→ **What is required**: Each entry is to be retyped without alteration, and no picture is to be included.

→ **Data records**:
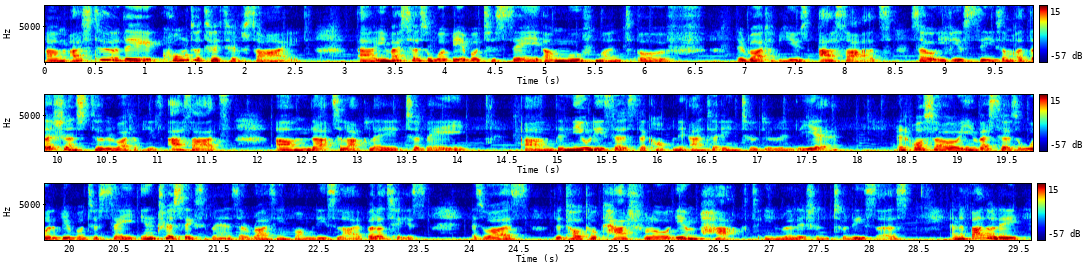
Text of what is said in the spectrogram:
Um, as to the quantitative side, uh, investors will be able to see a movement of the right of use assets. So if you see some additions to the right of use assets, um, that's likely to be um, the new leases the company entered into during the year. And also, investors would be able to see interest expense arising from these liabilities, as well as the total cash flow impact in relation to leases. And finally,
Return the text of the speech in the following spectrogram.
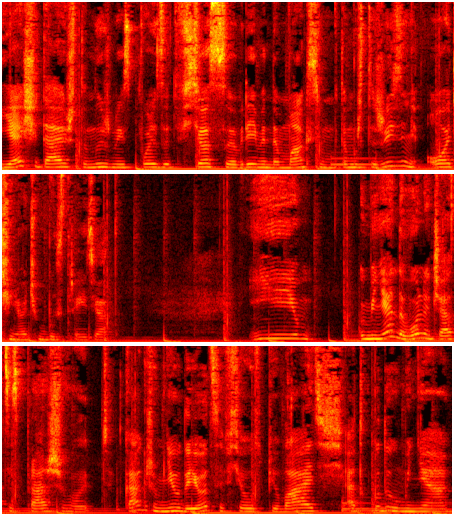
Я считаю, что нужно использовать все свое время на максимум, потому что жизнь очень-очень быстро идет. И у меня довольно часто спрашивают, как же мне удается все успевать, откуда у меня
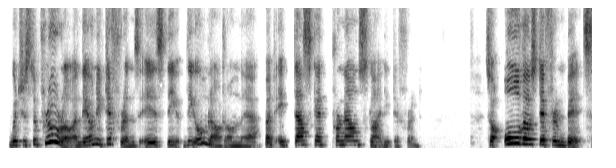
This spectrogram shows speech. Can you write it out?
which is the plural, and the only difference is the the umlaut on there, but it does get pronounced slightly different. So all those different bits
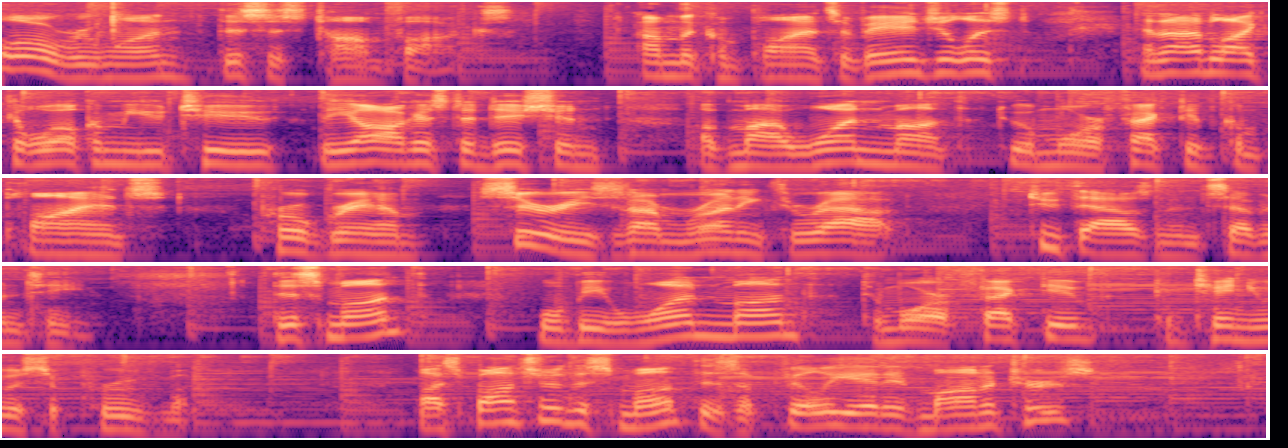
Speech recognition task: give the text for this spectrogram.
Hello, everyone. This is Tom Fox. I'm the Compliance Evangelist, and I'd like to welcome you to the August edition of my One Month to a More Effective Compliance program series that I'm running throughout 2017. This month will be One Month to More Effective Continuous Improvement. My sponsor this month is Affiliated Monitors.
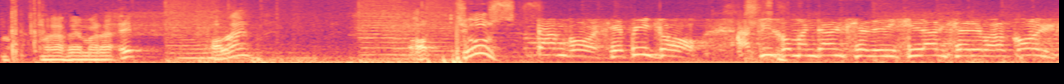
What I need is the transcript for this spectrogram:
Potser ara. Eh, hola? Oh, Xus! Tango, Cepito, aquí comandancia de vigilancia de balcones.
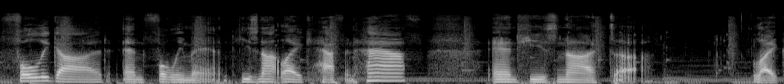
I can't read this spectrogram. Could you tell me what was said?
fully God and fully man. He's not like half and half, and he's not uh, like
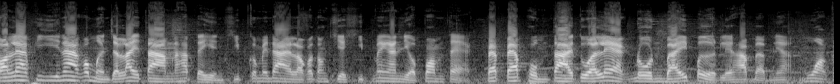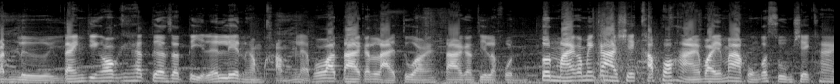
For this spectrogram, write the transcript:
ตอนแรกพี่ยีน่าก็เหมือนจะไล่ตามนะครับแต่เห็นคลิปก็ไม่ได้เราก็ต้องเคลียร์คลิปไม่งั้นเดี๋ยวป้อมแตกแป๊บๆผมตายตัวแรกโดนไบเปิดเลยครับแบบเนี้ยมั่วกันเลย แต่จริงๆก็แค่เตือนสติเล่นๆขำๆแหละเพราะว่าตายกันหลายตัวไงตายกันทีละคน ต้นไม้ก็ไม่กล้าเช็คครับเพราะหายไวมากผมก็ซูมเช็คให้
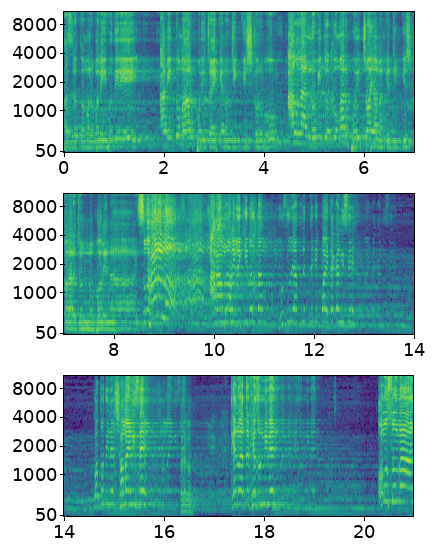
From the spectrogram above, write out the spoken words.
হযরত ওমর বলে, ইহুদি রে, আমি তোমার পরিচয় কেন জিজ্ঞেস করব? আল্লাহ নবী তো তোমার পরিচয় আমাকে জিজ্ঞেস করার জন্য বলে না সুবহানাল্লাহ। আর আমরা হইলে কি বলতাম? হুজুরে আপনার থেকে কয় টাকা নিছে? কতদিনের সময় নিছে? কেন এত খেজুর নিবেন? ও মুসলমান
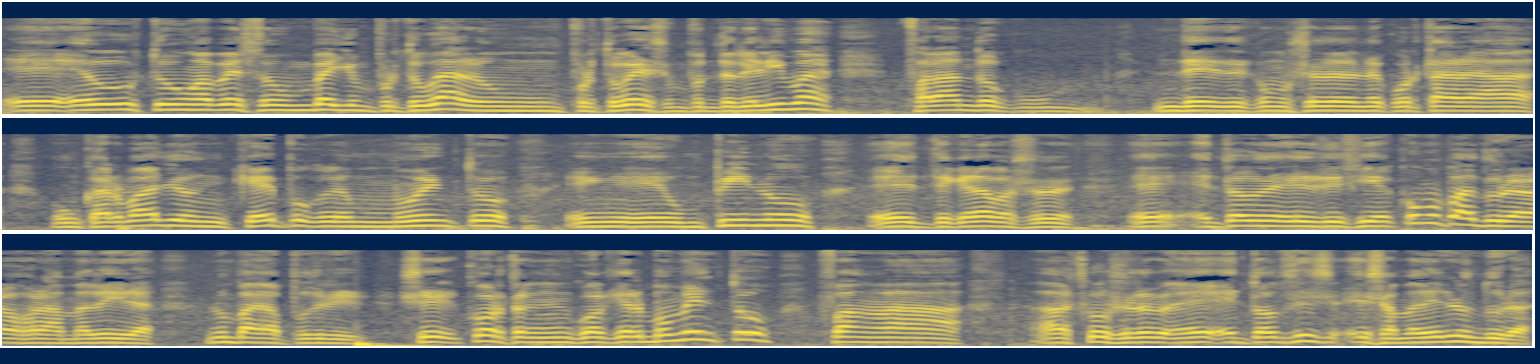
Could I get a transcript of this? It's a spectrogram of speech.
eh, eu estou unha vez un vello en Portugal, un portugués en Ponte de Lima, falando de, de como se debe cortar a, un carballo, en que época, en un momento, en eh, un pino, eh, te quedabas... Eh, entón, ele dicía, como vai durar agora a madeira? Non vai a podrir. Se cortan en cualquier momento, fan a, as cousas eh, entonces esa madeira non dura.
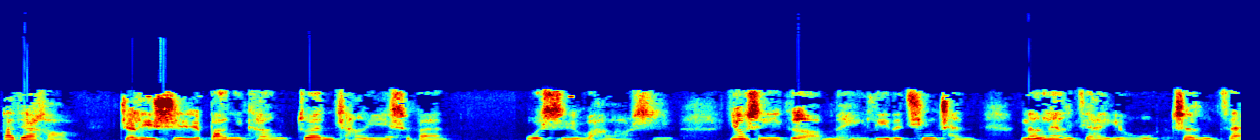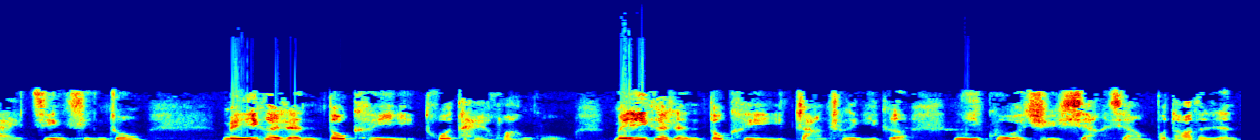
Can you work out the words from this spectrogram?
大家好，这里是邦尼康专长仪式班，我是王老师。又是一个美丽的清晨，能量加油正在进行中。每一个人都可以脱胎换骨，每一个人都可以长成一个你过去想象不到的人。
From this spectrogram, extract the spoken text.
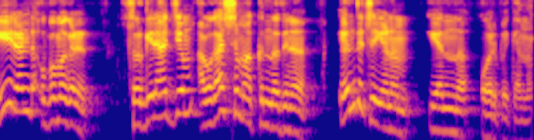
ഈ രണ്ട് ഉപമകൾ സ്വർഗരാജ്യം അവകാശമാക്കുന്നതിന് എന്ത് ചെയ്യണം എന്ന് ഓർപ്പിക്കുന്നു.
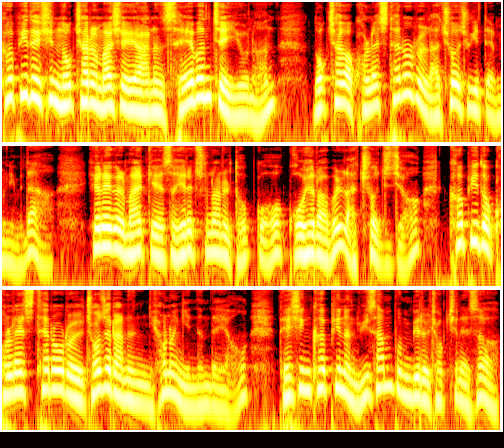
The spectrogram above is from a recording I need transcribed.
커피 대신 녹차를 마셔야 하는 세 번째 이유는 녹차가 콜레스테롤을 낮추어 주기 때문입니다. 혈액을 맑게 해서 혈액 순환을 돕고 고혈압을 낮추어 주죠. 커피도 콜레스테롤을 조절하는 효능이 있는데요. 대신 커피는 위산 분비를 촉진해서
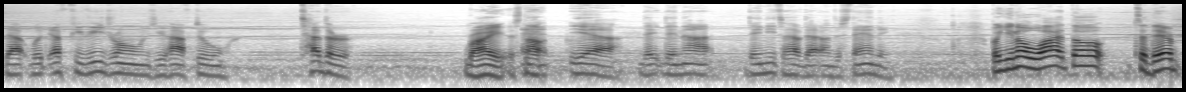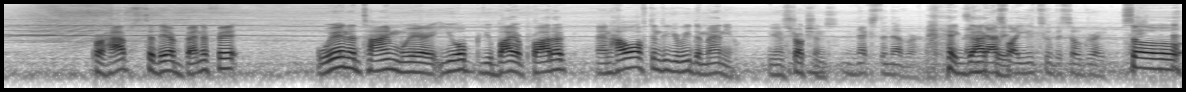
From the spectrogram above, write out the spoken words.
that with FPV drones, you have to tether Right. It's not. yeah, they they not they need to have that understanding. But you know what though? To their perhaps to their benefit, we're in a time where you you buy a product and how often do you read the manual, the instructions? Next to never. Exactly. And that's why YouTube is so great. So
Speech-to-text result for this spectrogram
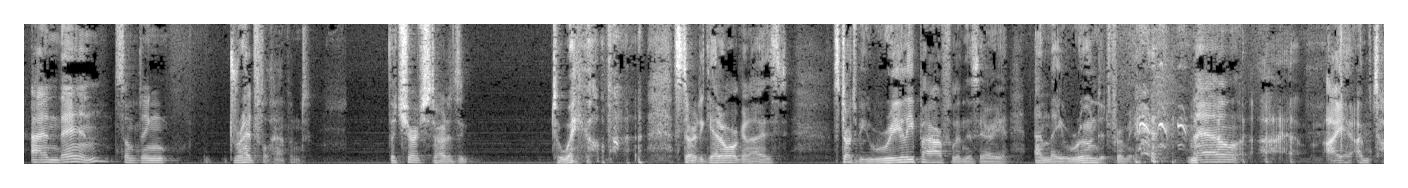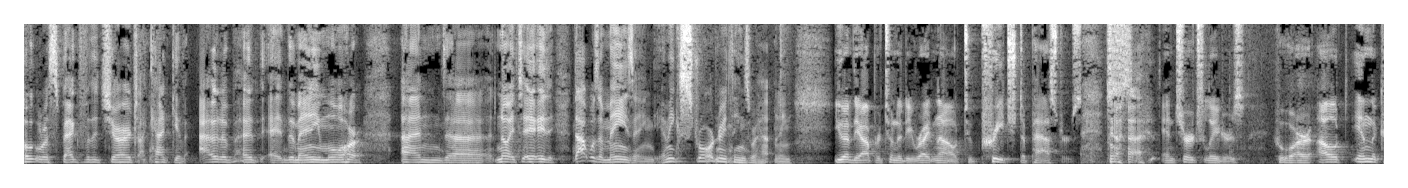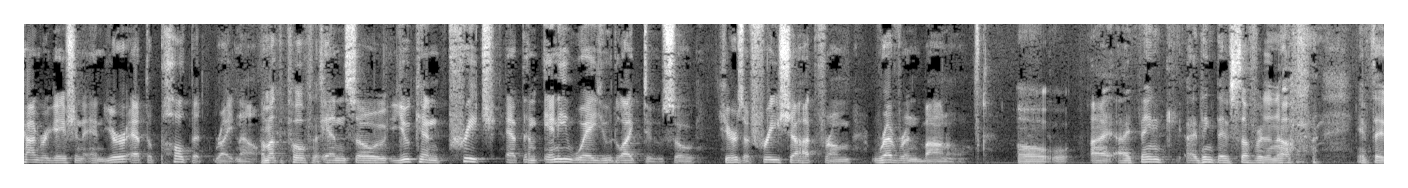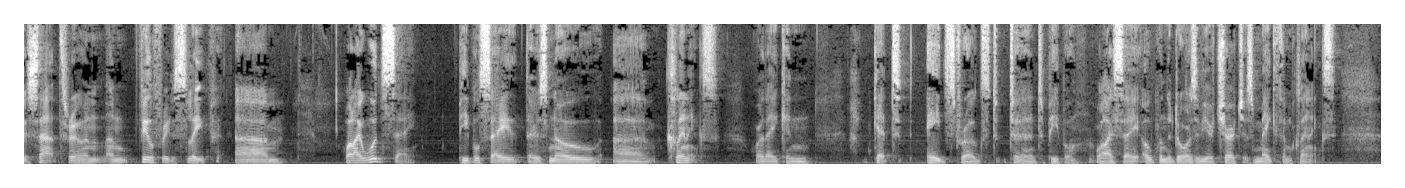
And then something dreadful happened. The church started to, to wake up, started to get organized, started to be really powerful in this area, and they ruined it for me. now, I, I'm total respect for the church. I can't give out about them anymore. And uh, no, it, it, that was amazing. I mean, extraordinary things were happening. You have the opportunity right now to preach to pastors and church leaders who are out in the congregation and you're at the pulpit right now. I'm at the pulpit. And so you can preach at them any way you'd like to. So here's a free shot from Reverend Bono. Oh, I, I think I think they've suffered enough if they've sat through, and, and feel free to sleep. Um, what I would say, people say there's no uh, clinics where they can get AIDS drugs to, to, to people. Well, I say open the doors of your churches, make them clinics.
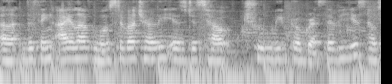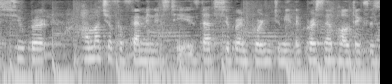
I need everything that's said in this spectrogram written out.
Uh, the thing I love most about Charlie is just how truly progressive he is, how super, how much of a feminist he is. That's super important to me. Like personal politics is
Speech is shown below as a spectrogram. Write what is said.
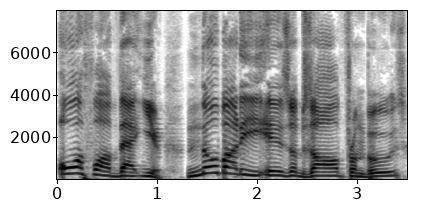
off of that year. Nobody is absolved from boos,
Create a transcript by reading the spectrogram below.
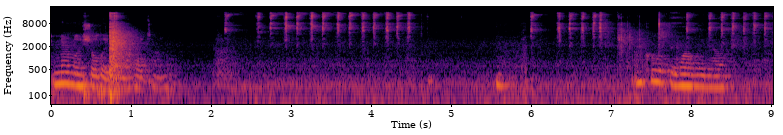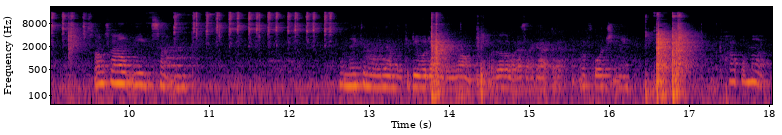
Normally she'll lay down the whole time. I'm cool if they want to lay down. As long as I don't need something. And they can lay down, they can do whatever they want. But otherwise, I got to, unfortunately, pop them up.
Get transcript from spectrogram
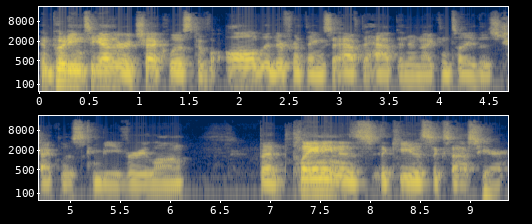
and putting together a checklist of all the different things that have to happen. And I can tell you those checklists can be very long. But planning is the key to success here.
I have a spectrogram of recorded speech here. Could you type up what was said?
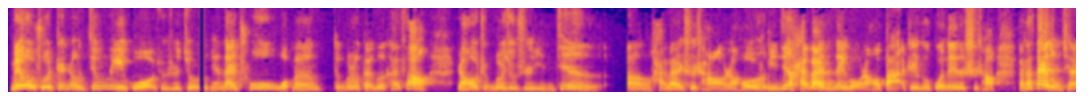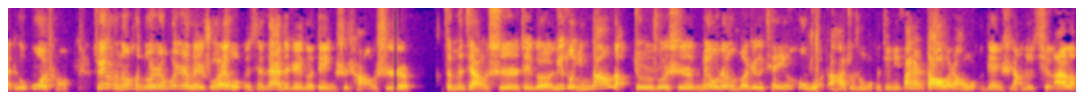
没有说真正经历过就是九十年代初我们整个改革开放，然后整个就是引进。嗯，海外市场，然后引进海外的内容，然后把这个国内的市场把它带动起来，这个过程，所以可能很多人会认为说，哎，我们现在的这个电影市场是怎么讲？是这个理所应当的，就是说是没有任何这个前因后果的哈，就是我们经济发展到了，然后我们电影市场就起来了。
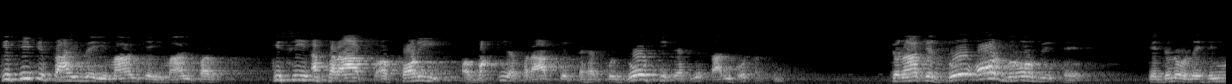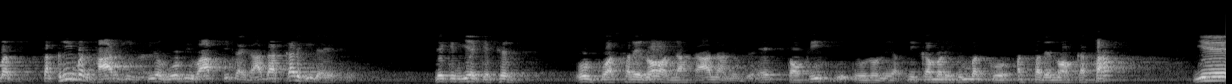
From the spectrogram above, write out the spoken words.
کسی بھی صاحب ایمان کے ایمان پر کسی اثرات اور فوری اور وقتی اثرات کے تحت کوئی زوف کی کیفیت تاری ہو سکتی ہے۔ چنانچہ دو اور گروہ بھی تھے کہ جنہوں نے ہمت تقریباً ہار دی تھی اور وہ بھی واپسی کا ارادہ کر ہی رہے تھے۔ لیکن یہ کہ پھر ان کو اثر نو اللہ تعالیٰ نے جو ہے توفیق دی کہ انہوں نے اپنی کمر ہمت کو اثر نو کسا یہ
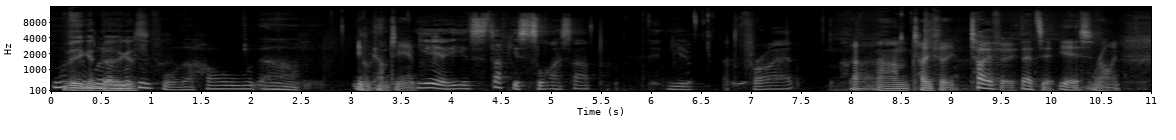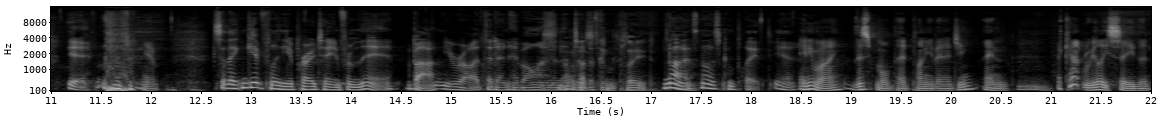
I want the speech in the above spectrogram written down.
What's vegan the word I'm burgers. for the whole. Oh, It'll come to you. yeah, it's stuff you slice up and you fry it. Um, tofu, Tofu. That's it. Yes. right. Yeah. Yep. So they can get plenty of protein from there, but mm. you're right. They don't have iron and that type of thing. complete. No, it's not as complete. Yeah. Anyway, this mob had plenty of energy, and mm. I can't really see that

→ **Response**:
Text of what is said in the spectrogram:
Um, as to the quantitative side, uh, investors will be able to see a movement of the right of use assets. So if you see some additions to the right of use assets, um, that's likely to be um, the new leases the company entered into during the year. And also, investors would be able to see interest expense arising from these liabilities, as well as the total cash flow impact in relation to leases. And finally,
Return the text of the speech in the following spectrogram.
Я считаю, что нужно использовать все свое время на максимум, потому что жизнь очень-очень быстро идет. И у меня довольно часто спрашивают, как же мне удается все успевать, откуда у меня
This spectrogram shows speech. Can you write it out?
which is the plural, and the only difference is the the umlaut on there, but it does get pronounced slightly different. So all those different bits
Speech recognition task: give the text for this spectrogram.
Hello, everyone. This is Tom Fox. I'm the Compliance Evangelist, and I'd like to welcome you to the August edition of my One Month to a More Effective Compliance program series that I'm running throughout 2017. This month will be One Month to More Effective Continuous Improvement. My sponsor this month is Affiliated Monitors.
What I need is the transcript for this spectrogram:
Potser ara. Eh, hola? Oh, Xus! Tango, Cepito, aquí comandancia de vigilancia de balcones.
I can't read this spectrogram. Could you tell me what was said?
fully God and fully man. He's not like half and half, and he's not uh, like
For this spectrogram, write the transcript:
ตอนแรกพี่ยีน่าก็เหมือนจะไล่ตามนะครับแต่เห็นคลิปก็ไม่ได้เราก็ต้องเคลียร์คลิปไม่งั้นเดี๋ยวป้อมแตกแป๊บๆผมตายตัวแรกโดนไบเปิดเลยครับแบบเนี้ยมั่วกันเลย แต่จริงๆก็แค่เตือนสติเล่นๆขำๆแหละเพราะว่าตายกันหลายตัวไงตายกันทีละคน ต้นไม้ก็ไม่กล้าเช็คครับเพราะหายไวมากผมก็ซูมเช็คให้
From the spectrogram above, write out the spoken words.
হযরত ওমর বলে, ইহুদি রে, আমি তোমার পরিচয় কেন জিজ্ঞেস করব? আল্লাহ নবী তো তোমার পরিচয় আমাকে জিজ্ঞেস করার জন্য বলে না সুবহানাল্লাহ। আর আমরা হইলে কি বলতাম? হুজুরে আপনার থেকে কয় টাকা নিছে? কতদিনের সময় নিছে? কেন এত খেজুর নিবেন? ও মুসলমান
Could I get a transcript of this? It's a spectrogram of speech.
eh, eu estou unha vez un vello en Portugal, un portugués en Ponte de Lima, falando de, de como se debe cortar a, un carballo, en que época, en un momento, en eh, un pino, eh, te quedabas... Eh, entón, ele dicía, como vai durar agora a madeira? Non vai a podrir. Se cortan en cualquier momento, fan a, as cousas eh, entonces esa madeira non dura.
Can you work out the words from this spectrogram?
大家好，这里是邦尼康专长仪式班，我是王老师。又是一个美丽的清晨，能量加油正在进行中。每一个人都可以脱胎换骨，每一个人都可以长成一个你过去想象不到的人。
From this spectrogram, extract the spoken text.
ഈ രണ്ട് ഉപമകൾ സ്വർഗരാജ്യം അവകാശമാക്കുന്നതിന് എന്ത് ചെയ്യണം എന്ന് ഓർപ്പിക്കുന്നു.
The spectrogram above is from a recording I need transcribed.
커피 대신 녹차를 마셔야 하는 세 번째 이유는 녹차가 콜레스테롤을 낮추어 주기 때문입니다. 혈액을 맑게 해서 혈액 순환을 돕고 고혈압을 낮추어 주죠. 커피도 콜레스테롤을 조절하는 효능이 있는데요. 대신 커피는 위산 분비를 촉진해서
From the spectrogram above, write out the spoken words.
that with FPV drones, you have to tether Right. It's not. yeah, they they not they need to have that understanding. But you know what though? To their perhaps to their benefit, we're in a time where you you buy a product and how often do you read the manual, the instructions? Next to never. Exactly. And that's why YouTube is so great. So
Speech-to-text result for this spectrogram
And then something dreadful happened. The church started to, to wake up, started to get organized, started to be really powerful in this area, and they ruined it for me. now, I, I'm total respect for the church. I can't give out about them anymore. And uh, no, it, it, that was amazing. I mean, extraordinary things were happening. You have the opportunity right now to preach to pastors and church leaders who are out in the congregation and you're at the pulpit right now. I'm at the pulpit. And so you can preach at them any way you'd like to. So here's a free shot from Reverend Bono. Oh, I, I think I think they've suffered enough if they've sat through, and, and feel free to sleep. Um, what I would say, people say there's no uh, clinics where they can get AIDS drugs to, to, to people. Well, I say open the doors of your churches, make them clinics.
I need everything that's said in this spectrogram written out.
Uh, the thing I love most about Charlie is just how truly progressive he is, how super, how much of a feminist he is. That's super important to me. Like personal politics is
Speech is shown below as a spectrogram. Write what is said.
off of that year. Nobody is absolved from boos,
Create a transcript by reading the spectrogram below.
Normally she'll lay down the whole time. I'm cool if they want to lay down. As long as I don't need something. And they can lay down, they can do whatever they want. But otherwise, I got to, unfortunately, pop them up.
Get transcript from spectrogram
and putting together a checklist of all the different things that have to happen. And I can tell you those checklists can be very long. But planning is the key to success here.
I have a spectrogram of recorded speech here. Could you type up what was said?
没有说真正经历过就是九十年代初我们整个改革开放，然后整个就是引进。嗯，海外市场，然后引进海外的内容，然后把这个国内的市场把它带动起来，这个过程，所以可能很多人会认为说，哎，我们现在的这个电影市场是怎么讲？是这个理所应当的，就是说是没有任何这个前因后果的哈，就是我们经济发展到了，然后我们电影市场就起来了。
From the spectrogram above, write out the spoken words.
کسی بھی صاحب ایمان کے ایمان پر کسی اثرات اور فوری اور وقتی اثرات کے تحت کوئی زوف کی کیفیت تاری ہو سکتی ہے۔ چنانچہ دو اور گروہ بھی تھے کہ جنہوں نے ہمت تقریباً ہار دی تھی اور وہ بھی واپسی کا ارادہ کر ہی رہے تھے۔ لیکن یہ کہ پھر ان کو اثر نو اللہ تعالیٰ نے جو ہے توفیق دی کہ انہوں نے اپنی کمر ہمت کو اثر نو کسا یہ
I want the speech in the above spectrogram written down.
What's vegan the word I'm burgers. for the whole. Oh, It'll come to you. yeah, it's stuff you slice up and you fry it. Um, tofu, Tofu. That's it. Yes. right. Yeah. Yep. So they can get plenty of protein from there, but mm. you're right. They don't have iron and that type of thing. complete. No, it's not as complete. Yeah. Anyway, this mob had plenty of energy, and mm. I can't really see that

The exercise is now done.